TRIBUTE: REMEMBERING OUR BLESSED PRINCE, AMIRI BARAKA
Amiri Baraka. Photo: Carl Nunn for The Black Star News
REMEMBERING AMIRI BARAKA 1934- 2014
"Each night I go out to count the stars,
And when they will not come out to be counted,
I count the holes they leave."-- Preface to a Twenty-Volume Suicide Note, Leroi Jones/Amiri Baraka
He was our university without walls.
He was our "Oom boom ba boom!" Our Blessed Prince. Amiri Baraka, among the finest of poets that this world has known.
In the years following the assassination of Malcolm X, Baraka's voice gained full volume so that by the time he published Wise, Why's Y's, he would deliver in 132 pages a history that could occupy volumes. In a single page the poet brings the reader to a conscious understanding of the atrocities of American slavery which formally spanned two hundred and forty-six years.
Years ago, Kimako, his late sister, spoke of her brother is such a loving voice when introducing him at her establishment in Harlem which bore her name. That peaceful afternoon of poetry and tea permeates memory.
Throughout the years I have seen the continued kindness with which Baraka allowed my students to sit in on his classes and later, to interview and to take photographs with him. This consideration despite his demanding and busy schedule. With a larger understanding of the poet's work, students gained important insights. For the final presentation, one young woman trained in ballet effectively danced the part of Lula in Baraka's Dutchman.
When tragedy struck this gentle sister, Kimako, we sent our prayers of support to the bewildered and anguished brother.
The poet as activist-humanitarian is clearly seen in 1968, the same year that saw the assassination of Dr. Martin Luther King. LeRoi Jones/Amiri Baraka appeared in the evening news with his head bandaged, injured and vilified for rescuing and transporting to the hospital those wounded during the Newark unrest. He was accused of having a gun; that fear of an African man with a gun echoed in Solomon Northup's narrative from 1853, Twelve Years a Slave. The medical doctor asked if he were the LeRoi Jones, and when the answer was yes, that doctor stitched his head without anesthesia.
I would witness the trial in Newark New Jersey, anxiously watching from the back as so much untruth was offered as testimony against the poet. But Baraka's lawyer, Mr. Raymon Brown, was up to the task, and he was acquitted.
Dutchman, would save my life. The play which I saw staged and on screen before I had knowledge of the ancient story of Set and Osiris, would awaken me to the deadly degrees of betrayal coming from someone who poses as knowing more about you than you know about yourself. At the theater in Jamaica, Queens, we laughed hard during the entire movie starring Robert Hooks, until the final moment when Lula turns the knife in Clay's belly. We exited the theater with our mouths still open in shock and in pain. It meant that the next time we encountered Lula, by another name and with another face, we would recognize the deadly negative energy.

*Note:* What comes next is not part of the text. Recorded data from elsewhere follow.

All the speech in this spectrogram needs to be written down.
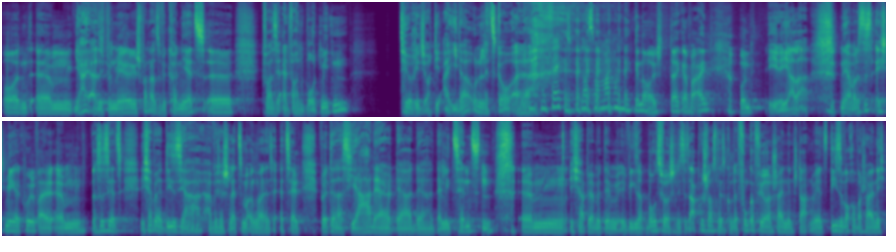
Und ähm, ja, also ich bin mega gespannt. Also wir können jetzt äh, quasi einfach ein Boot mieten. Theoretisch auch die AIDA und let's go, Alter. Perfekt, lass mal machen. genau, ich steige einfach ein und jalla. Nee, aber das ist echt mega cool, weil ähm, das ist jetzt, ich habe ja dieses Jahr, habe ich ja schon letztes Mal irgendwann erzählt, wird ja das Jahr der, der, der, der Lizenzen. Ähm, ich habe ja mit dem, wie gesagt, Bootsführerschein ist jetzt abgeschlossen, jetzt kommt der Funkerführerschein, den starten wir jetzt diese Woche wahrscheinlich.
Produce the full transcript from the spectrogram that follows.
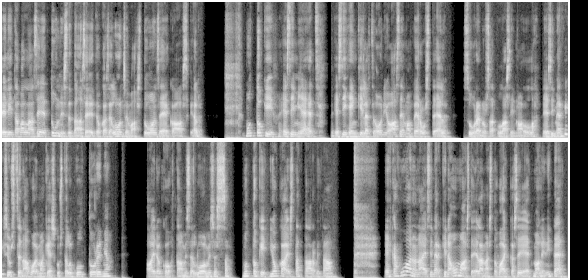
eli tavallaan se, että tunnistetaan se, että jokaisella on se vastuu, on se eka askel. Mutta toki esimiehet, esihenkilöt on jo aseman perusteella lasin alla. Esimerkiksi just sen avoiman keskustelukulttuurin ja aidon kohtaamisen luomisessa. Mutta toki jokaista tarvitaan. Ehkä huonona esimerkkinä omasta elämästä vaikka se, että mä olin itse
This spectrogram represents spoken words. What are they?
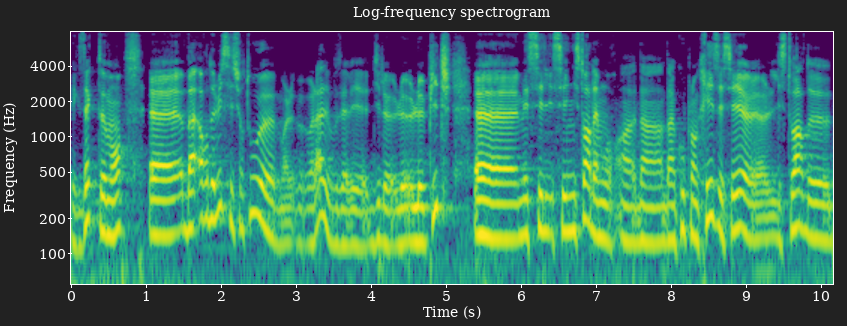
Exactement. Euh, bah, hors de lui, c'est surtout, euh, voilà, vous avez dit le, le, le pitch, euh, mais c'est une histoire d'amour hein, d'un couple en crise et c'est euh, l'histoire de,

The humor and cosmic dimension, and sheer scholastic knowledge, help to provide the beauty needed to balance the terror in literature that examines life with honesty and courage. The science was always there in Baraka's writings: stars, die, stars disappear. There are black holes, whether the poet can actually count them or not. Professor and poet Sterling A. Brown would bring Howard University students, including LeRoi Jones to his home where they would listen to music. We all benefit from that education as we read Baraka's Blues People and Black Music and purchase our first record by Thelonius Monk. Many contemporary scholars would earn degrees studying the insightful and provocative works of Amiri Baraka.
Almost forty years ago, seventeen poets gathered to celebrate the life of Leon Damas.

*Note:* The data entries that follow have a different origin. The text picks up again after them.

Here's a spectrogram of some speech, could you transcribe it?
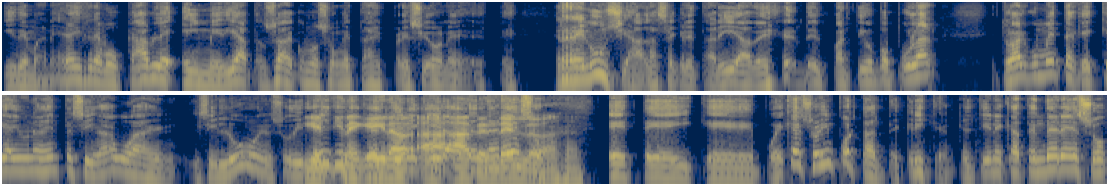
y de manera irrevocable e inmediata, tú sabes cómo son estas expresiones, este, renuncia a la secretaría de- del Partido Popular. Entonces argumenta que es que hay una gente sin agua en- y sin luz en su Y distrito. él tiene que ir a, a atender atenderlo. este, y que pues que eso es importante, Cristian, que él tiene que atender eso.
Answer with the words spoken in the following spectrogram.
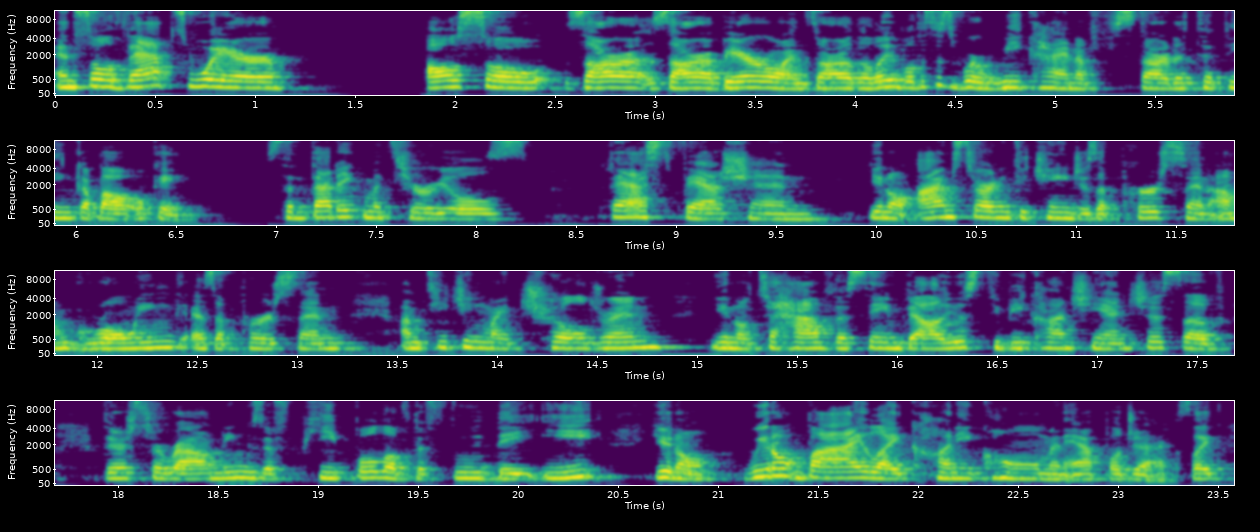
And so that's where also Zara, Zara Berro and Zara the label, this is where we kind of started to think about, okay, synthetic materials, fast fashion, you know, I'm starting to change as a person. I'm growing as a person. I'm teaching my children, you know, to have the same values, to be conscientious of their surroundings, of people, of the food they eat. You know, we don't buy like honeycomb and apple jacks. Like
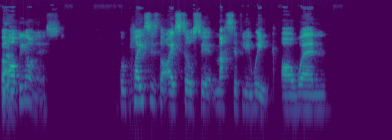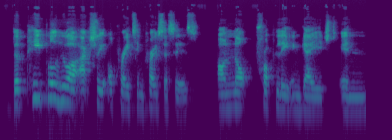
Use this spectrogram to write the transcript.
but Yeah. i'll be honest the places that i still see it massively weak are when the people who are actually operating processes are not properly engaged in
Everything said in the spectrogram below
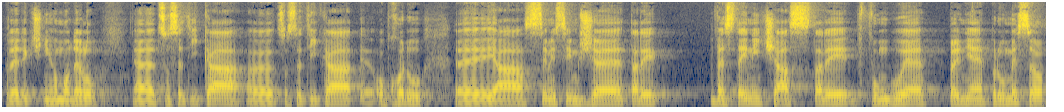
predikčního modelu. Eh, co se týká, eh, co se týká eh, obchodu, já si myslím, že tady ve stejný čas tady funguje plně průmysl,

The ceremony lasted for a number of hours. Amiri Baraka was the last, the seventeenth poet. Of course, by that time, the audience was elated, but exhausted. Until the warrior-poet started speaking.... And the room was charged with solar energies.
"Who was your favorite poet?" I asked a young man, about 10 or 11 years old, who had been so patient and so attentive.
He smiled effusively. "That last man," he said.
Almost twenty years later, at the ceremony for James Baldwin, and again just last year, for Jayne Cortez, Baraka, Djeli, delivered the praise which transcends grief.
Poet of the academy. Poet of the people. We will listen for your voice more than ever in the days and years ahead. Amiri Baraka, Blessed Prince, thank you for all the lessons which we will continue to learn. Thank you for helping us to know ourselves.